  35. Analyst Evaluation of XYZ Dividend one year from now = $1.35 Appropriate cost of eq. cap. = 10% (1) Growth rate (g) = 7.00% (2) Growth rate (g) = 7.55% Share price if g =7.00% = $45 Share price if g =7.55% = $55

  36. Price Determination V(H) = $55: The Bulls k percent V (L) = $45: The Bears 1-k percent What price(s) will prevail on the market?

  37. Order Driven Market Public Seller 10:50 10:55 11:00 The limit order book brings buyer& seller together Places a Buy Limit Order Limit Order Executes Public Buyer

  38. The Limit Order Book Air Pocket Bid – Ask Spread (10.95 - 11.10) Air Pocket

  39. Dealer Intermediation Public Seller Dealer Sells 10:50 10:55 11:00 Dealer provision of immediacy brings buyer & seller together Public Buyer Dealer Buys

  40. View From a Market Maker’s Desk Dealer Bid Dealer AskCOD 26.00 CAT 26.20DOG 26.00 COD 26.30TUNA 25.90 DOG 26.30CAT 24.80 TUNA 26.30

  41. Order Driven Market Best Ask 100 shs @ $20.00 • Last sale $15 Best Bid 200 shs @ $10.00

  42. Thin Order Book Best Public Ask 100 shs @ $20.00 • Mkt order: Sell 100 • Sold @ $10 • #*@$%** • Last sale $15 Best Public Bid 200 shs @ $10.00

  43. Dealer/Specialist “Makes” the Market Best Public Ask 100 shs @ $20.00 Specialist Ask 100 shs @ $15.05 Specialist Bid 100 shs @ $14.95 • Last sale $15 Best Public Bid 200 shs @ $10.00

  44. Public Trades with Dealer Best Public Ask 100 shs @ $20.00 Specialist Ask 100 shs @ $15.05 Specialist Bid 100 shs @ $14.95 • Mkt order: Sell 100 • Sold @ $14.95 •  • Last sale $15 Best Public Bid 200 shs @ $10.00

  45. Dealer Is Long 100 Shares Best Public Ask 100 shs @ $20.00 Specialist Ask 100 shs @ $15.05 Specialist Bid 100 shs @ $14.95 $14.90 Best Public Bid 200 shs @ $10.00

  46. A Call Auction Public Seller 10:50 10:55 11:00 A meeting point in time can bring multiple buyers & sellers together Public Buyer

  47. The Electronic Call Auction • Orders that could otherwise be matched and executed are held for a big, multilateral clearing. • Clearings are held at pre-determined points in time (i.e., once an hour). • All crossing orders are executed at a single price: • Buy orders at that price and higher execute • Sell orders at that price and lower execute
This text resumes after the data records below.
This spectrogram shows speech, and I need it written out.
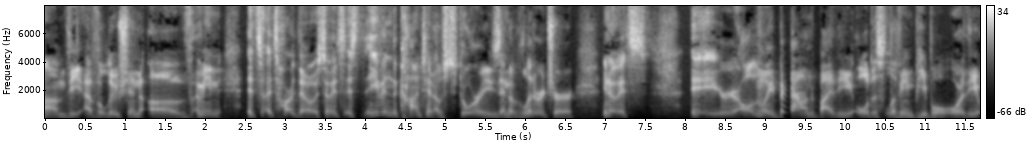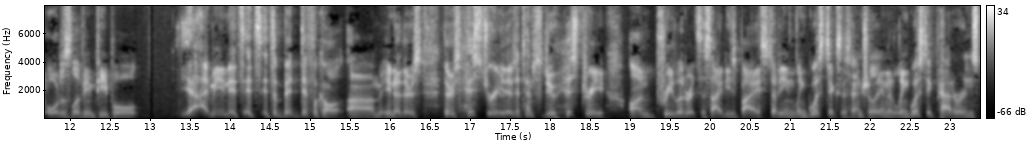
um, the evolution of. I mean, it's it's hard though. So it's it's even the content of stories and of literature. You know, it's it, you're ultimately bound by the oldest living people or the oldest living people yeah, I mean it's it's it's a bit difficult. Um, you know, there's there's history. There's attempts to do history on pre-literate societies by studying linguistics, essentially, and linguistic patterns.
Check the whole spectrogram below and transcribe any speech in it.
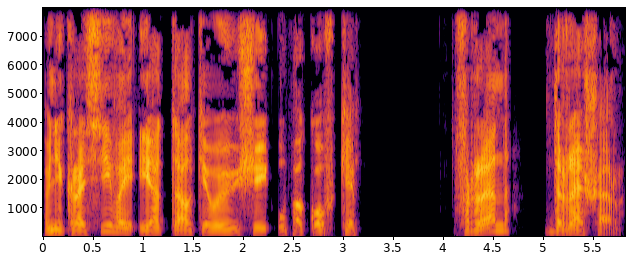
в некрасивой и отталкивающей упаковке. Френ Дрешер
  48. The Batching of Customer Orders O Offer • Bid Price 52 O • O 51 • • O 50 • 49 O Question How should these limit orders be integrated to produce a good price? • 48 O • 47 1 2 3 4 5 6 No. Orders

  49. • (1) • (1+2=3) • • • (3+1=4) • • (4+1+5) • • (5+1=6) • Cumulate The Buy Orders • Individual buy order  Cumulated buy orders at the price or better Price 52 51 50 49 48 47 1 2 3 4 5 6 No. Orders
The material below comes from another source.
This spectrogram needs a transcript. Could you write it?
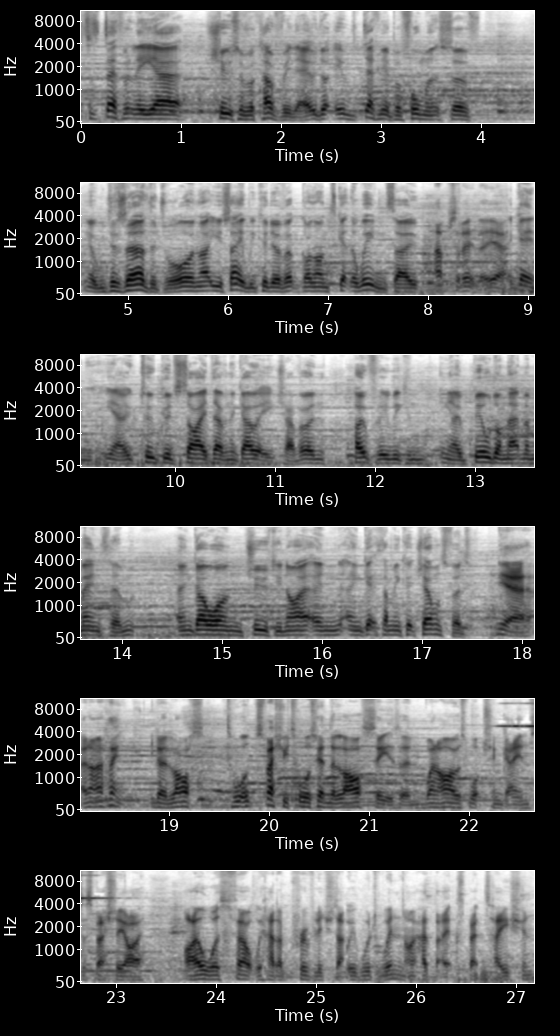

  50. O (5) • (4) O (3) • O • O (2) (1) O • • Cumulate The Sell Orders Price 52 51 50 49 • Individual sell order O Cumulative sell orders at the price or better 48 47 1 2 3 4 5 6 Orders